Credit card offers lifetime relationship

by Melanie Evans

They swarmed toward the student union. Uniformly clad in black from the aerodynamic sunglasses that covered their eyes to their silver-studded boots, representatives from the DiscoverDebt credit card arrived on campus Friday to introduce University students to their annual spring financing kick-off.
Descending like locusts, more than 100 public relations reps masterfully charged through Coffman’s commuter lounge, outnumbering the sleeping and studying students 2 to 1.
Leaking the pens, shirts and candy bars for their new promotion, the representatives fanned out across the first floor of the Union under the watchful eye of DiscoverDebt’s Director.
With a flourish of black and red, the representatives positioned their tables and T-shirts in front of exits and entrances. Holding their clipboards and pens in hand, teams squared off with eager students.

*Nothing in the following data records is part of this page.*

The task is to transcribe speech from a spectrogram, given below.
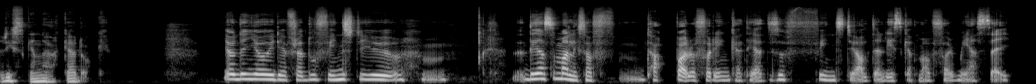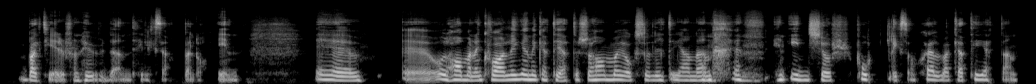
risken ökar dock. Ja, den gör ju det för att då finns det ju mm, Dels om man liksom tappar och får in kateter så finns det ju alltid en risk att man för med sig bakterier från huden till exempel då, in. Eh, eh, och har man en kvarliggande kateter så har man ju också lite grann en, en, en inkörsport, liksom. Själva katetern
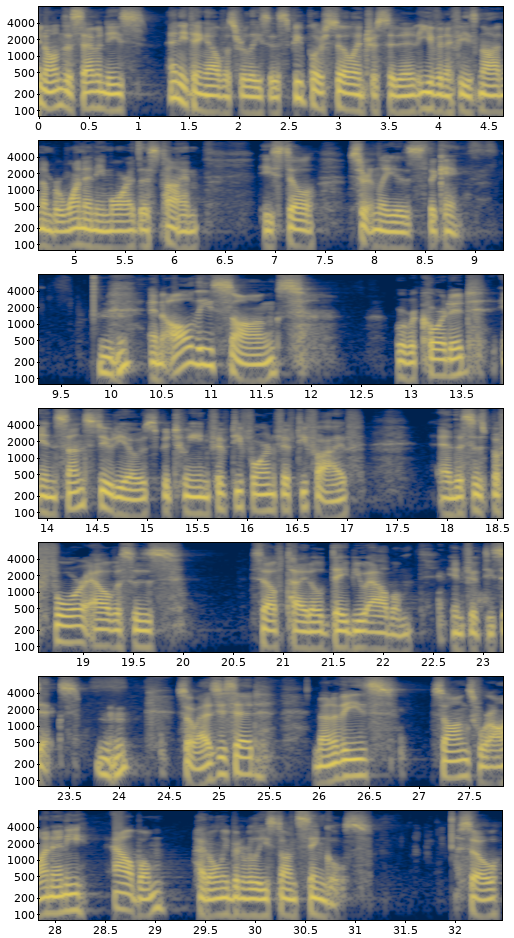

His back to the bank of windows facing East across Northrop Mall, The Director surveyed his legions as they raised the company banner in the farthest corners of the Union.
“We’re looking to cultivate a life-long bond with our customers,” The Director said. University campuses offer the opportunity for students to test their independence and for credit cards to cultivate these relationships, he said.
The spring kick-off marks the card’s annual promotion: a one-time dip in their annual percentage rate from 35 percent to 25 percent. By signing on to the DebtPlus option, a student could sign over his or her soul for a $250 credit line and a DiscoverDebt pen.
“I’ve never owned a credit card,” said College of Liberal Arts freshman, Cash N. Carry. Approaching a representative, Carry inquired if she could qualify.
“How does it work?” Carry asked a representative, highly interested.
“Do you have a pulse and a co-signer?” The PR officer chirped. “Wonderful. Then sign here.”
The process is a simple one, she explained to Carry as the freshman hastily bypassed the conditions and terms of the agreement written in Greek at the bottom of the page.
A student signs on to DiscoverDebt and is automatically entered in the corporate database. Name, age, address, social security number, height, weight, bank account and immediate family members are recorded for tracking and legal purposes.
“I’m forever indebted to DiscoverDebt for all their assistance,” Carry said, breathlessly listing the numerous places on campus she could now afford thanks to her card.
“The sky’s the limit,” she exclaimed. Pizza shops, vending machines, laundromats, copiers, parking meters. They all take her card.
Though Carry didn’t have a job, she still qualified for the DiscoverDebt’s Money in the Bank Program.
“DiscoverDebt values all its customers, year in and year out,” The Director said. “Nothing beats the convenience of a DiscoverDebt card when you are in a bind,” he assured several anxious students.
Every store on campus accepts a DiscoverDebt card, he added.
There were few shops unwilling to purchase and accommodate the company’s $300 reader — a small scanner that authorizes purchases and records, tracks and analyzes demographic and geographic data.
“They found it uncomfortable to practice business in the University area,” he sighed, shrugging his shoulders and shaking his head.
DiscoverDebt’s recent acquisitions make life far more pleasant for the lending giant. By installing readers in dorms and class buildings, DiscoverDebt hopes to track the spending habits of the University to better serve its customers, The Director said.